PROBLEM REQUIREMENTS: Every picture should be left out, but the lines below must be repeated exactly.

(EXTRACTED DATA Opens)

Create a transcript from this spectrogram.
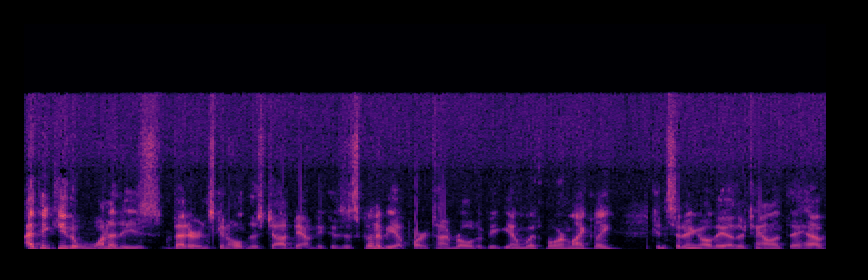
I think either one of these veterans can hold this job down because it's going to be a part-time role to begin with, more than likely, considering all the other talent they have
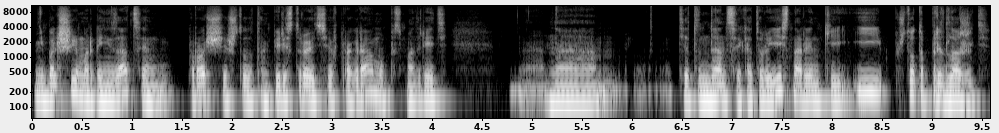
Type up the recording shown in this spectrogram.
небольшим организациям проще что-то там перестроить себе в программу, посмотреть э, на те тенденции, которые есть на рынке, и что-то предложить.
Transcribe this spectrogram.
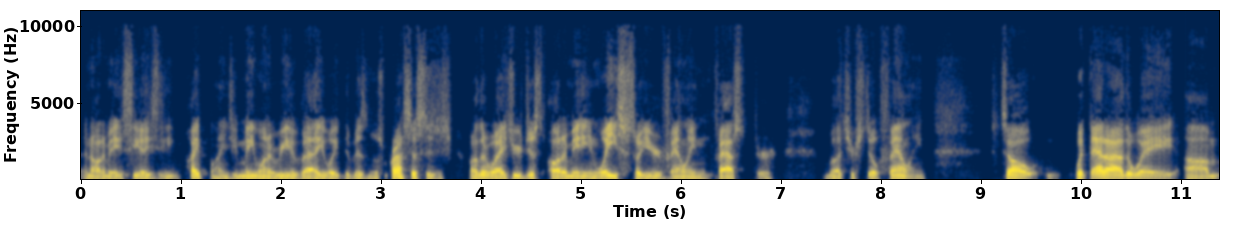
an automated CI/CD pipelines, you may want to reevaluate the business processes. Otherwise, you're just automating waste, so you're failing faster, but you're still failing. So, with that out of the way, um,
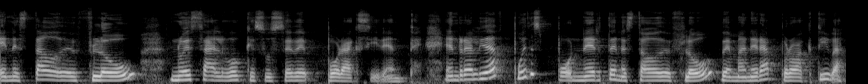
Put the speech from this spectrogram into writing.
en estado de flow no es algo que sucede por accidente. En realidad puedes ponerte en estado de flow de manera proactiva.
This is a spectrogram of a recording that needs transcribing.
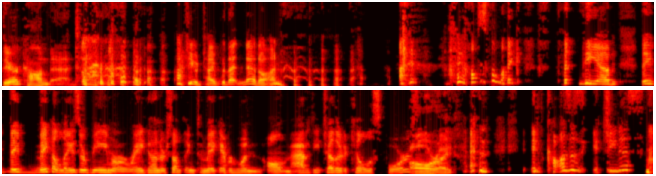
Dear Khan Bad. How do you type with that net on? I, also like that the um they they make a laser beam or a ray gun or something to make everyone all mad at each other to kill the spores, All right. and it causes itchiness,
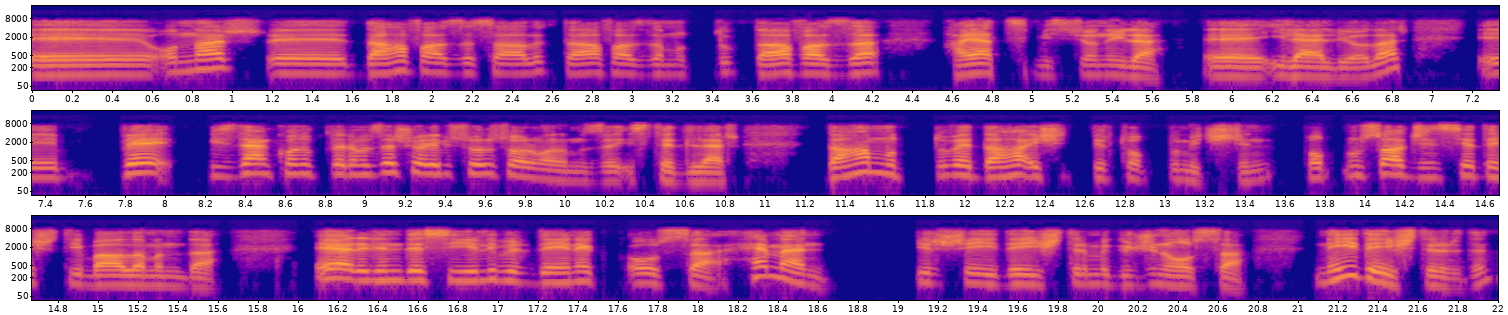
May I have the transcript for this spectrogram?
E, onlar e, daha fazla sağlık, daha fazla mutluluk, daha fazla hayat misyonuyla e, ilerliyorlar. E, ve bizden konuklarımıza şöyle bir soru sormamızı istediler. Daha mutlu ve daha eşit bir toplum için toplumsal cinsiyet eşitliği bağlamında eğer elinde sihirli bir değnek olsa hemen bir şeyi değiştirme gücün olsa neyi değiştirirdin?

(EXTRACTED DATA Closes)

RESULT OF THIS EXERCISE:
Create a transcript from this spectrogram.
I think either one of these veterans can hold this job down because it's going to be a part-time role to begin with, more than likely, considering all the other talent they have
Type up the recording shown in this spectrogram.
небольшим организациям проще что-то там перестроить себе в программу, посмотреть э, на те тенденции, которые есть на рынке, и что-то предложить.
Transcribe this spectrogram.
an automated CI/CD pipelines, you may want to reevaluate the business processes. Otherwise, you're just automating waste, so you're failing faster, but you're still failing. So, with that out of the way, um,
Put the speech from this spectrogram into writing.
en estado de flow no es algo que sucede por accidente. En realidad puedes ponerte en estado de flow de manera proactiva.
This is a spectrogram of a recording that needs transcribing.
Dear Khan Bad. How do you type with that net on? I, also like that the um they they make a laser beam or a ray gun or something to make everyone all mad at each other to kill the spores, All right. and it causes itchiness,
May I have the transcript for this spectrogram?
E, onlar e, daha fazla sağlık, daha fazla mutluluk, daha fazla hayat misyonuyla e, ilerliyorlar. E, ve bizden konuklarımıza şöyle bir soru sormamızı istediler. Daha mutlu ve daha eşit bir toplum için toplumsal cinsiyet eşitliği bağlamında eğer elinde sihirli bir değnek olsa hemen bir şeyi değiştirme gücün olsa neyi değiştirirdin?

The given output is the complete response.